It’s cold and snowy and I can’t go fishing or kayaking. What to do? Well, I can read about fishing and kayaking, of course! This led me to an article explaining why the Wavewalk W500 kayak is a superior paddling craft was that just posted on the Wavewalk blog (www.wavewalk.com/blog).
The information is presented in straightforward, non-technical terms. The author (Yoav Rosen, inventor of the Wavewalk) also includes links to some of his other, more technical writing on kayak design and performance.
Perhaps the most useful “take away” for most people deciding on which kayak to buy was the simple formula; 6:1. This 6-to-1 ratio of the length to the beam (L/B) gives you an immediate “thumbnail” way to estimate what kind of performance to expect from each design. Kayaks with an L/B of 6:1 or greater should paddle easily and efficiently, those with the first number lower than 6, not so much. While there are many other factors that affect speed and enjoyment, this is an excellent place to start.
Reading this posting led me to go exploring for 2 things; how do the L/B ratios of common kayaks stack up to the W500 and just as importantly, what kind of technical information and education are other kayak manufacturers providing to potential customers? The results were startling.
I went to the web sites of 8 other kayak manufacturers (including the 6 top-selling brands and 2 “hybrid” types) and checked out this L/B ratio for their “fishing kayaks”. I DID NOT FIND A SINGLE KAYAK WITH AN L/B OF 6:1 OR GREATER! What I did find were endless claims about these kayaks being “easy to paddle” and “very stabile”. The stability is supposed to come from the increased overall width (and humps and air-pockets molded into their mono-hulls!) but there is never a mention of the impact on speed and ease of paddling from the ever-widening waistline they employ in their designs.

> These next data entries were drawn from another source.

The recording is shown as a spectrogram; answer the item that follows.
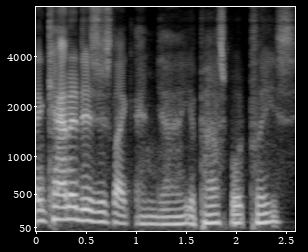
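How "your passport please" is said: quiet, much lower and softer. Speaker imitating Canadian airport staff asking for a passport, quiet.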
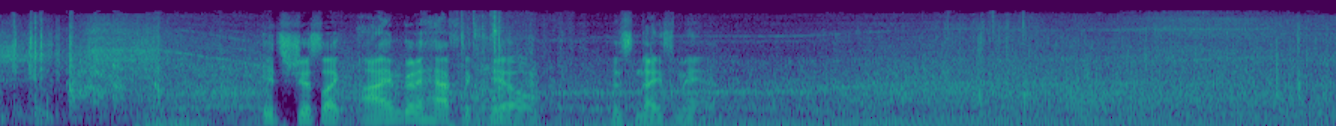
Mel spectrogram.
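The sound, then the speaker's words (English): A steady, low car engine drones inside a moving car while a man speaks briefly near the start; the talk stops and the even rumble continues alone for several seconds. “Yep, that's the sound of the car when you know you have to kill a nice man.”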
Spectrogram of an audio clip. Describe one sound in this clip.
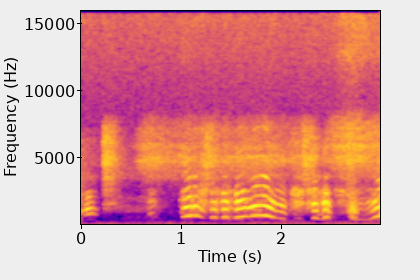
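A cartoon bird character laughs in a high, chirpy voice.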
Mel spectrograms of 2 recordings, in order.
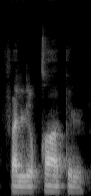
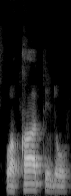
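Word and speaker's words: وقاتلوا: Nagkamali tayo mga kapatid sa ating pagbigkas. Kinakailangan na maulit natin at ang pinakatama mga kapatid ay waqatilu fi sabilillah.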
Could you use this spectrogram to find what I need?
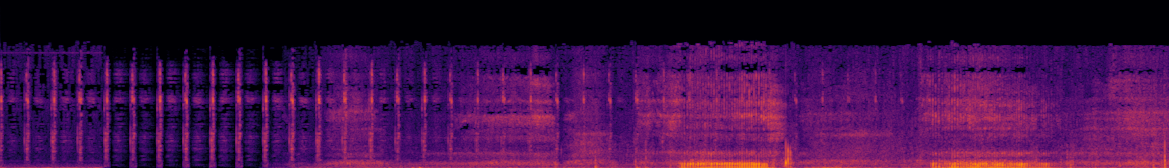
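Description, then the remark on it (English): Pugs playing, play-bowing and sniffing each other, snort, snuffle and grunt, opening with a quick run of rhythmic clicky snuffles, then two louder, rough, raspy snorting bursts with scrabbling in between. No one speaks. “The pugs are play-bowing each other, sniffing each other's butts, making noise as normal.”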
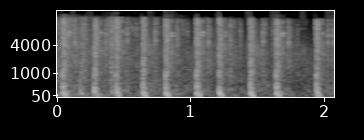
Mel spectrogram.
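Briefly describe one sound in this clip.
A laser gun fires rapid shots.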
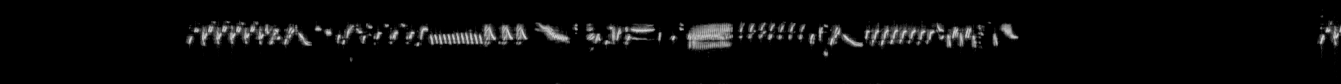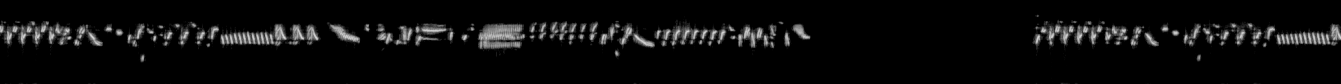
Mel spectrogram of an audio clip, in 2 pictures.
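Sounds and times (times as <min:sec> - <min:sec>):
European goldfinch song: 0:01.9 - 0:10.2, 0:13.2 - 0:21.5, 0:23.8 - 0:26.8.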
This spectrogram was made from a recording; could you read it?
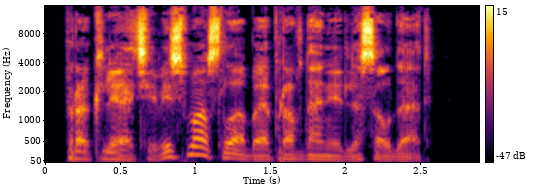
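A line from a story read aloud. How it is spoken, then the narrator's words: Grumbling. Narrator (Russian): проворчал Уна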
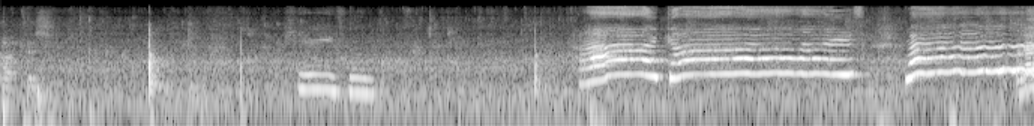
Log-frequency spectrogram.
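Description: A young girl singing long, high held notes: one from about six seconds in lasting nearly three seconds, another starting near the end. Before that there is a short laugh and a couple of sharp clicks.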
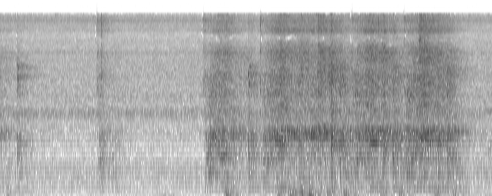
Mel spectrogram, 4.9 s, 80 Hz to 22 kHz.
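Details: Yamaha Exciter 135cc motorcycle with recently replaced new battery: repeated short bursts of starter whirring that never catch into a steady run; engine cranks long and is reluctant to fire, cause not yet found.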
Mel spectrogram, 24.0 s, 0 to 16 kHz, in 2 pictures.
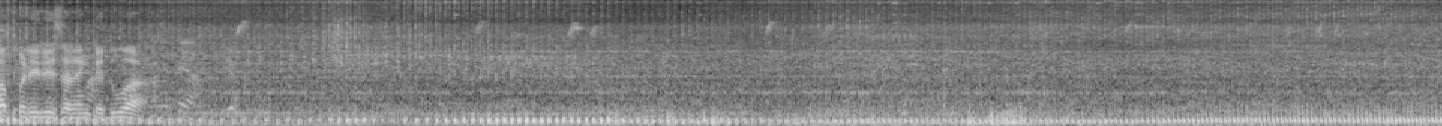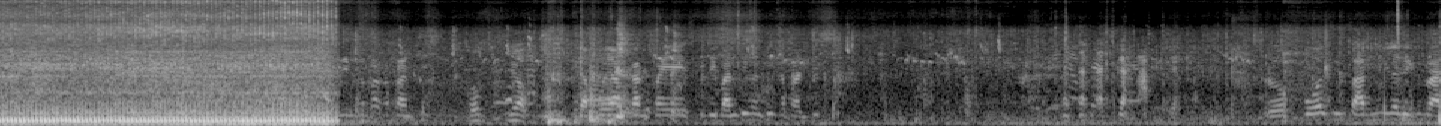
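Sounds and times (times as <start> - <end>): vehicle engine low rumble: 0.0 - 14.9.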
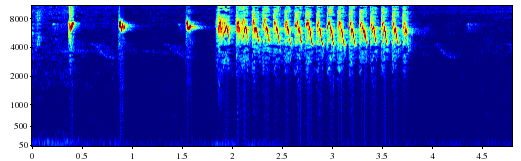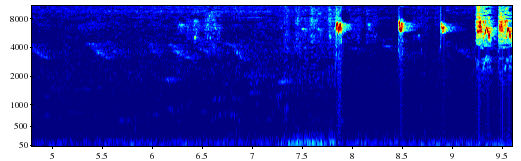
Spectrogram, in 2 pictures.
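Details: Sogon, the crimson sunbird, in lively 'nembak' song: single high piercing chips, a rapid trill of about two seconds of very high repeated notes, then a quiet gap and more spaced sharp chips.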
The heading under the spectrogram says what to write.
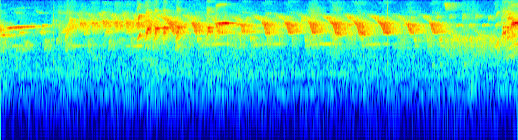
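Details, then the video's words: Timbrado canaries, Spanish song breed, with an adult from last season and this season's young learning their song: a rapid pulsed trill of evenly repeated notes, slightly rising and falling in loudness, with higher notes at the close. "Canarios Timbrados cantando"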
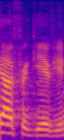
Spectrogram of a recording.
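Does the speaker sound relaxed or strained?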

My other, less obvious discovery was what I did not find; NOT ONE SITE OFFERED THE READER ANY TECHNICAL INFORMATION WHATSOEVER! Nothing about hydrodynamics. Nothing about the impact of length vs beam (width at the waterline). Nothing about tracking and wind or the effect on speed when a rudder is added, etc. But of course, rudders are available and recommended by these companies.
One has to wonder why they don’t provide any scientific data about what makes kayaks perform the way they do.
If you are already a Wavewalk owner you might want to suggest to anyone you know who is shopping for a kayak (for fishing or otherwise) to read the numerous technical articles available on the Wavewalk’s main site, www.wavewalk.com.
If are looking buy your first kayak (or replacing the last one you bought which isn’t quite what you hoped it would be) I make the same recommendation. And in addition to reading and watching videos, you should take an extensive test-ride. The proof is in the paddling.
Now, how many days until spring?